The second combat-training launch took place on June 6. The RVSN launched a 20-year-old SS-19 ICBM that had been on continuous combat alert before launch. According to the commander of the RVSN, the ICBM’s six warheads hit targets on Kamchatka. This test was designed to confirm whether the SS-19 could be safely stored and its operational service life extended.

New Missile Tested

On July 25, the RVSN test-launched the new SS-X-27 from the Plesetsk Missile Range. This was the third launch of the improved SS-25.

The third combat-training launch of 1996 took place on October 3. It was conducted as part of a two-day strategic command-and-staff war game called “Redoubt ’96.” Prime Minister Victor Chernomyrdin, General Rodionov, and General Sergeiev participated. The war game involved all three legs of the Russian strategic nuclear triad and included the combat-training launch of an SS-25, the firing of a submarine-launched ballistic missile (SLBM) from a strategic submarine, and the launch of a cruise missile from a Tu-95 “Bear-H” bomber.

On November 2 and 3, Mr. Chernomyrdin participated in several combat-training tests. He launched an SS-25 from Plesetsk Missile Range and an SLBM from a submarine in the Barents Sea.

The fifth combat-training launch of 1996 was held on November 9. The final event–the sixth–came on November 30, when Russian officials launched an SS-24 from a railcar; its 10 warheads hit their targets in Kamchatka. Until then, the Russians had not test-launched a mobile SS-24 for six years, a spokesman disclosed.

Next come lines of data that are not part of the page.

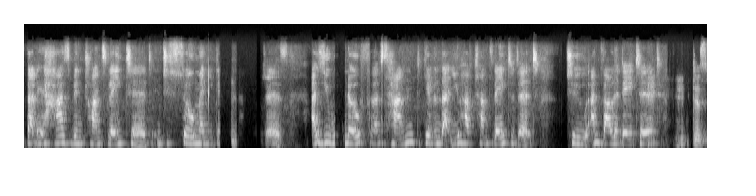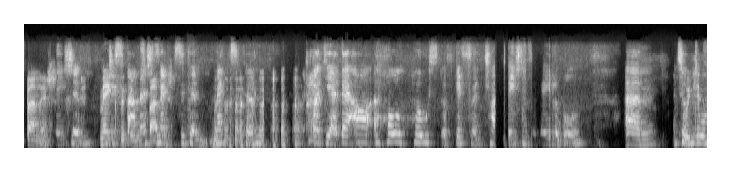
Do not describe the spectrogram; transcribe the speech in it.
that it has been translated into so many different languages, as you would know firsthand, given that you have translated it to and validated to Spanish, Mexican, Spanish, Spanish, Mexican, Mexican. but yeah, there are a whole host of different translations available. Um, so Which is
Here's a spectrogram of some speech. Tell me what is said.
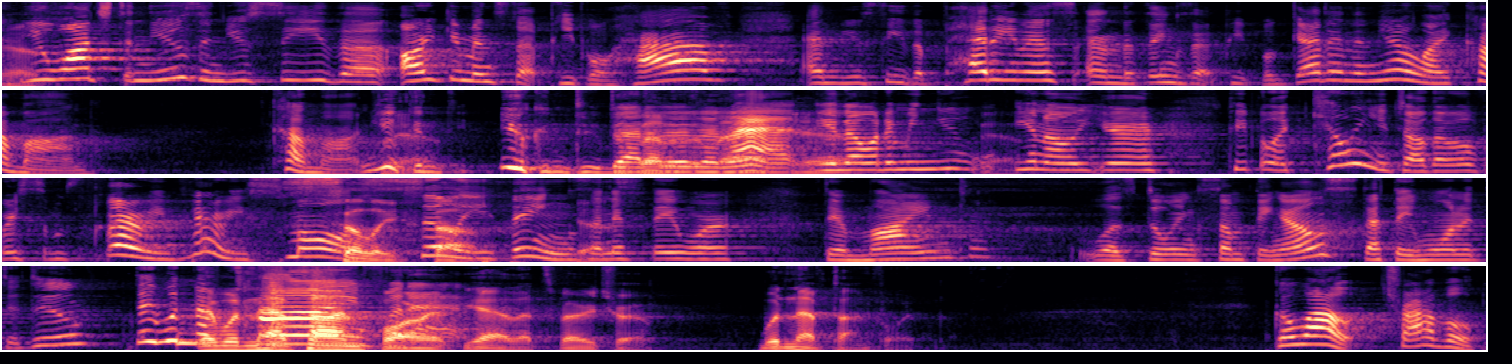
Yeah. You watch the news and you see the arguments that people have, and you see the pettiness and the things that people get in, and you're like, come on. Come on, you oh, Yeah. can you can do better, better than, than that. that, You know what I mean? You you know you're people are killing each other over some very very small Silly silly, stuff. things, and if they were their mind was doing something else that they wanted to do, they wouldn't They have wouldn't time have time for that. it. Yeah, that's very true. Wouldn't have time for it. Go out, travel,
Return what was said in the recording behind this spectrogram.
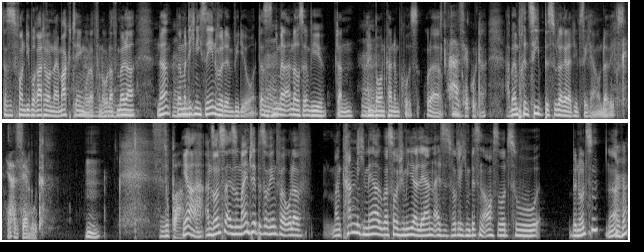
das ist von die Berater Online Marketing oder von Olaf Möller, ne? Wenn man dich nicht sehen würde im Video, dass es niemand anderes irgendwie dann einbauen kann im Kurs oder. Ah, sehr gut. Ja. Aber im Prinzip bist du da relativ sicher unterwegs. Ja, sehr gut. Super. Ja, ansonsten, also mein Tipp ist auf jeden Fall, Olaf, man kann nicht mehr über Social Media lernen, als es wirklich ein bisschen auch so zu benutzen. Ne?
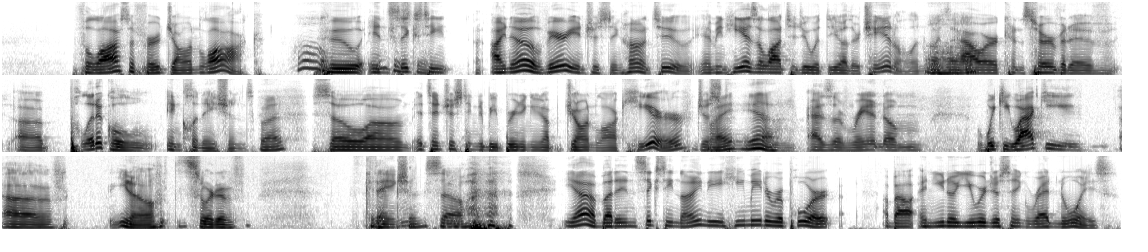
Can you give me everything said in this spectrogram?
philosopher john locke Oh. who in interesting. 16 I know, very interesting, huh? Too. I mean, he has a lot to do with the other channel and with Uh-huh. our conservative uh, political inclinations. Right. So um, it's interesting to be bringing up John Locke here, just right. Yeah. as a random wicky wacky, uh, you know, sort of Connection. thing. So, yeah, but in 1690, he made a report about, and you know, you were just saying red noise.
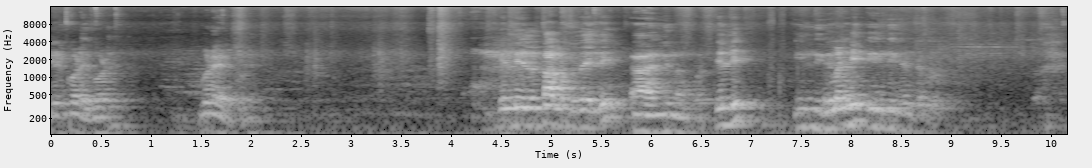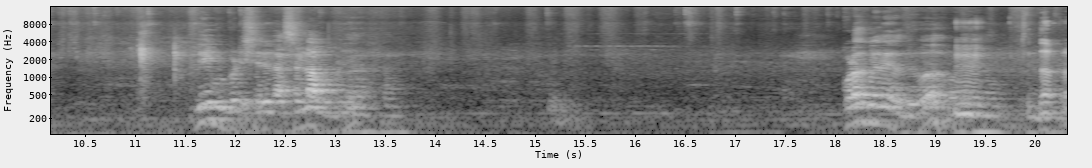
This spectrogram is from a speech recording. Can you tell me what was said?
ಇಟ್ಕೊಳ್ಳಿ ಗೋಡೆ ಗೋಡೆ ಇಟ್ಕೊಳ್ಳಿ. ಇಲ್ಲಿ ಇರುತ್ತಾ ಬರ್ತದೆ ಇಲ್ಲಿ? ಇಲ್ಲಿ? ಇಲ್ಲಿ ಮಣ್ಣಿ ಇಲ್ಲಿ ಗಂಟೆ ಇಲ್ಲಿ ಬಿಟ್ಬಿಡಿ ಶರೀರ ಸಣ್ಣ ಬಿಟ್ಬಿಡಿ ಕೊಡೋದು ಬೇರೆ ಇರೋದು ಸಿದ್ದಾಪುರ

The way ahead for the RVSN is anything but clear, and the course for Russia’s missile force will turn on several variables. Gen. Col. Victor I. Yesin, chief of Strategic Missile Troops Main Staff, said that developments during the next 10 to 15 years will be determined by Russia’s economic condition, government arrangements with industry, and limits imposed by the START I and START II treaties.

Russia delayed START II ratification throughout 1996. The provisions of this treaty would greatly affect Russia’s strategic force mix and allocation of weapons among the legs of its triad of ICBMs, SLBMs, and bombers. The results of this realignment would impede the RVSN’s ability to execute its current targeting plan and would force a change. Restructuring would require investment of $40 billion to $50 billion to purchase new systems, according to START II critics in Russia.

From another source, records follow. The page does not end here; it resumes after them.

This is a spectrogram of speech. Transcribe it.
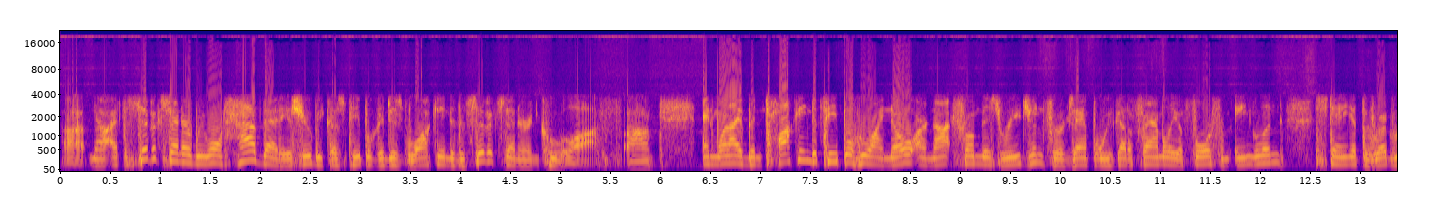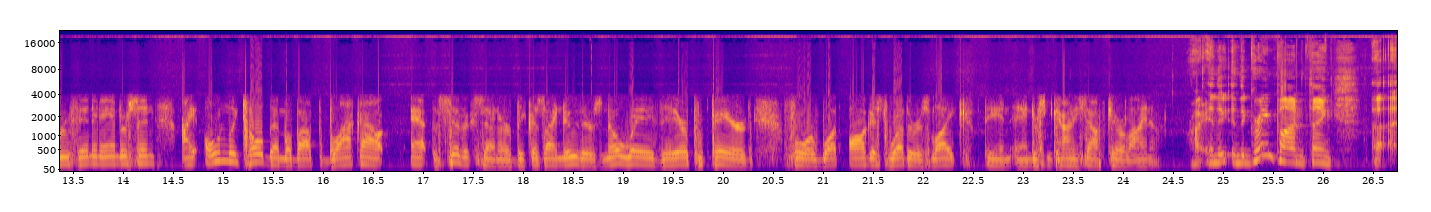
Uh, now, at the Civic Center, we won't have that issue because people can just walk into the Civic Center and cool off. Uh, and when I've been talking to people who I know are not from this region, for example, we've got a family of four from England staying at the Red Roof Inn in Anderson, I only told them about the blackout at the Civic Center because I knew there's no way they're prepared for what August weather is like in Anderson County, South Carolina. Right, and the, and the Green Pond thing, uh,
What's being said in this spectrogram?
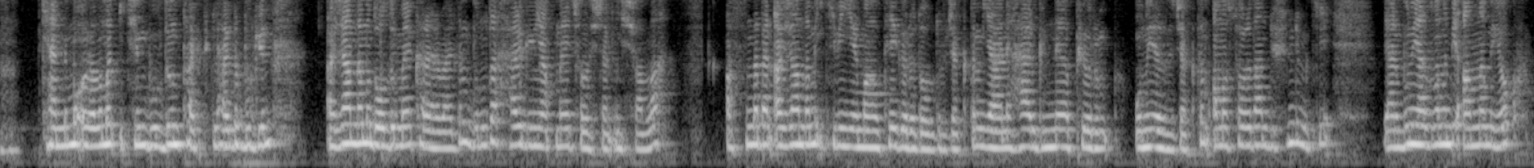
Kendimi oyalamak için bulduğum taktiklerde bugün ajandamı doldurmaya karar verdim. Bunu da her gün yapmaya çalışacağım inşallah. Aslında ben ajandamı 2026'ya göre dolduracaktım. Yani her gün ne yapıyorum onu yazacaktım. Ama sonradan düşündüm ki yani bunu yazmanın bir anlamı yok.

This level of investment would greatly strain the present defense budget. The RVSN received only 56 percent of its approved 1996 defense budget. Current estimates place the 1997 defense budget at only one-third of the requested amount. If this is the final budget result, many of Russia’s problems outlined above will worsen.

Where They Are

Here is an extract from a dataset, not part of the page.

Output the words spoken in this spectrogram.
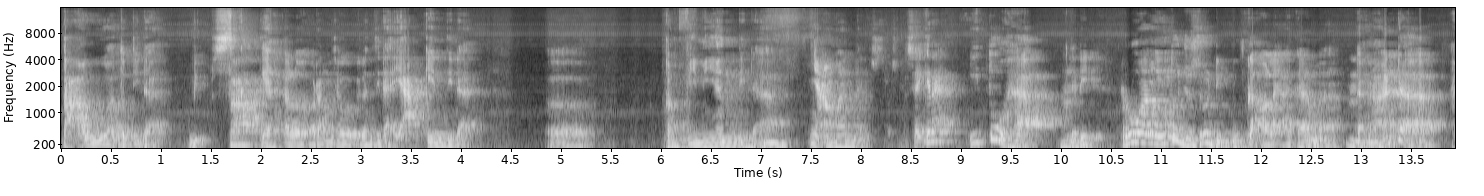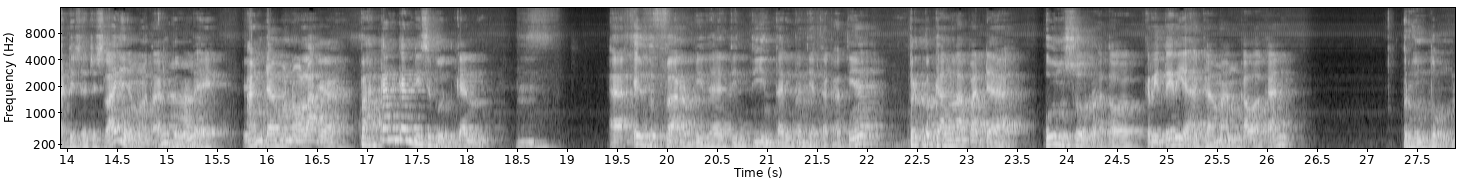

Missile Field Location

ICBM Type

Number at Site

RVs at Site

Aleysk

SS-18

30

300

Dombarovskiy

52

520

Kartaly

46

460

Uzhur

52

520

Kozel’sk

SS-19

60

360

Tatishchevo

107

642

Bershet

SS-24

12

120

Kostroma

12

120

Krasnoyarsk

12

120

Tatishchevo

10

100

Barnaul

SS-25

36

36

Drovyanaya

18

18

Irkutsk

36

36

Kansk

45

45

Nizhniy Tagil

45

45

Novosibirsk

45

45

Teykovo

36

36

Vypolzovo

9

9

Yoshkar-Ola

36

36

Yur’ya

45

45

Unassigned

16

16

Russia’s ICBM Force

Missile Type

Deployed Missiles

Warheads per Missile

Total Warheads

Percent of ICBM Warheads

SS-18

180

10

1,800

49.6

SS-19

167

6

1,002

27.6

SS-24 silo

10

10

100

2.8

SS-24 rail

36

10

360

9.9

SS-25

367

1

367

10.1

Total

760

3,629

The Mix of Weapons

Category of Weapon

Launchers

Percent of Total

Warheads

Percent of Total

Fixed silo basing

357

47.0

2,902

80.0

Mobile road/rail basing

403

53.0

727

20.0

Multiple-warhead system

393

51.7

3,262

89.9

Single-warhead system

367

48.3

367

10.1

David R. Markov, an analyst in the Strategy, Forces, and Resources division of the Institute foe Defense Analyses in Alexandria, Va., tracks international aerospace developments. His most recent article for Air Force Magazine, “The Aviation Market Goes Global,” appeared in the June 1995 issue. Views expressed herein are solely those of the author, not IDA or the US Defense Department.